Requirement: Output each entry verbatim. Leave the images out.

Dataset excerpts:
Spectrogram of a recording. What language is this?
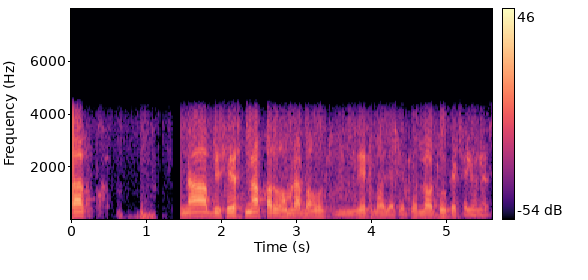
Maithili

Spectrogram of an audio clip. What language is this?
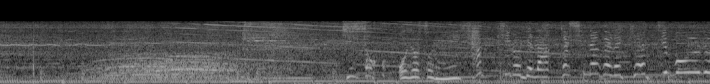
Japanese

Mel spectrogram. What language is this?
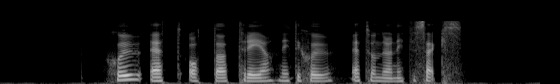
Swedish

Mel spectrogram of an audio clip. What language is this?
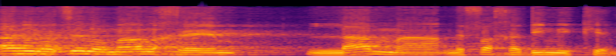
Hebrew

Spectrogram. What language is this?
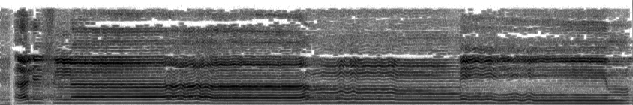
Arabic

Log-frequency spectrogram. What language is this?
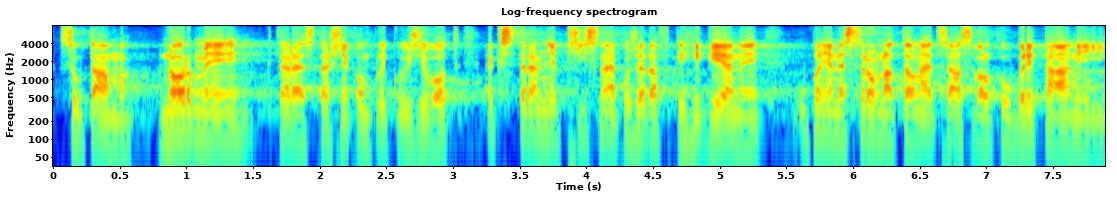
Czech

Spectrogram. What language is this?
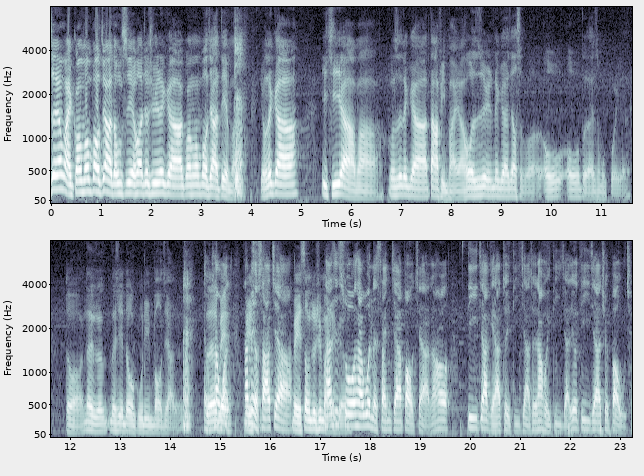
Chinese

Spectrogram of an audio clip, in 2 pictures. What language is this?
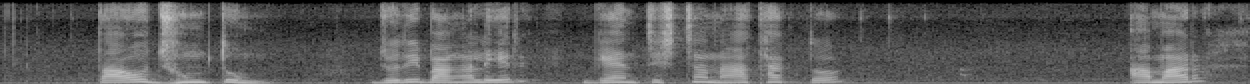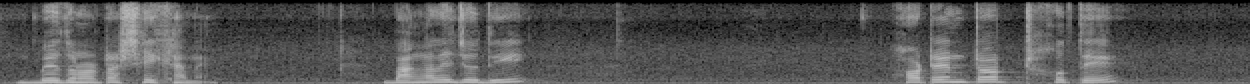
Bangla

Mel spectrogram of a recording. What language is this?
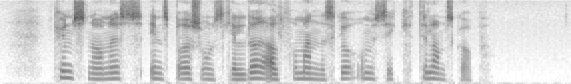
Norwegian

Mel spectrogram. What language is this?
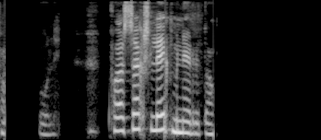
Icelandic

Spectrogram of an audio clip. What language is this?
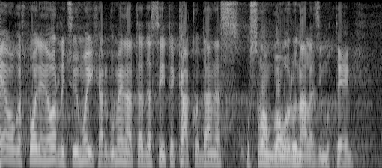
Serbian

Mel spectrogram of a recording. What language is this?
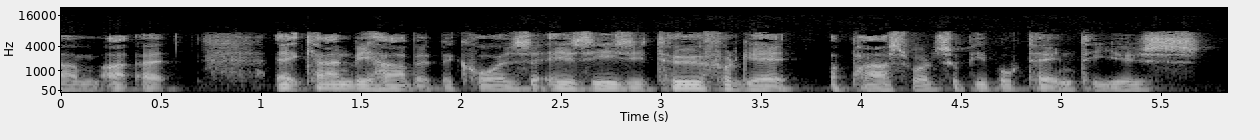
English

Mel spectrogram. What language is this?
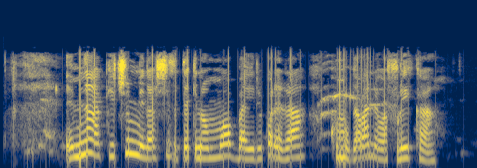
Kinyarwanda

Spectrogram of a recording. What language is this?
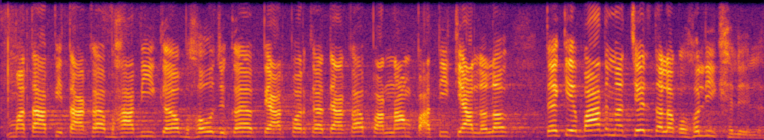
Maithili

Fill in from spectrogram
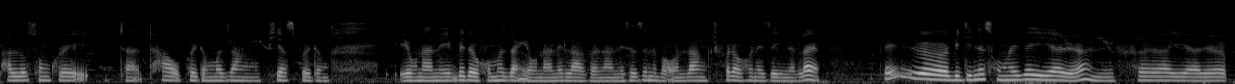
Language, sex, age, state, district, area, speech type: Bodo, female, 18-30, Assam, Udalguri, urban, spontaneous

Output of the task:
Spectrogram of a recording. What language is this?
Maithili

Spectrogram of an audio clip. What language is this?
Japanese

Mel spectrogram. What language is this?
Swedish

Mel spectrogram of an audio clip. What language is this?
Hebrew

Spectrogram. What language is this?
Arabic

Log-frequency spectrogram. What language is this?
Czech

Spectrogram. What language is this?
Chinese

Spectrogram of an audio clip, in 2 pictures. What language is this?
Bangla

Mel spectrogram of a recording. What language is this?
Norwegian

Mel spectrogram. What language is this?
Icelandic

Spectrogram of an audio clip. What language is this?
Serbian

Mel spectrogram of a recording. What language is this?
English

Mel spectrogram. What language is this?
Kinyarwanda

Spectrogram of a recording. What language is this?
Maithili

Fill in from spectrogram
Language, sex, age, state, district, area, speech type: Bodo, female, 18-30, Assam, Udalguri, urban, spontaneous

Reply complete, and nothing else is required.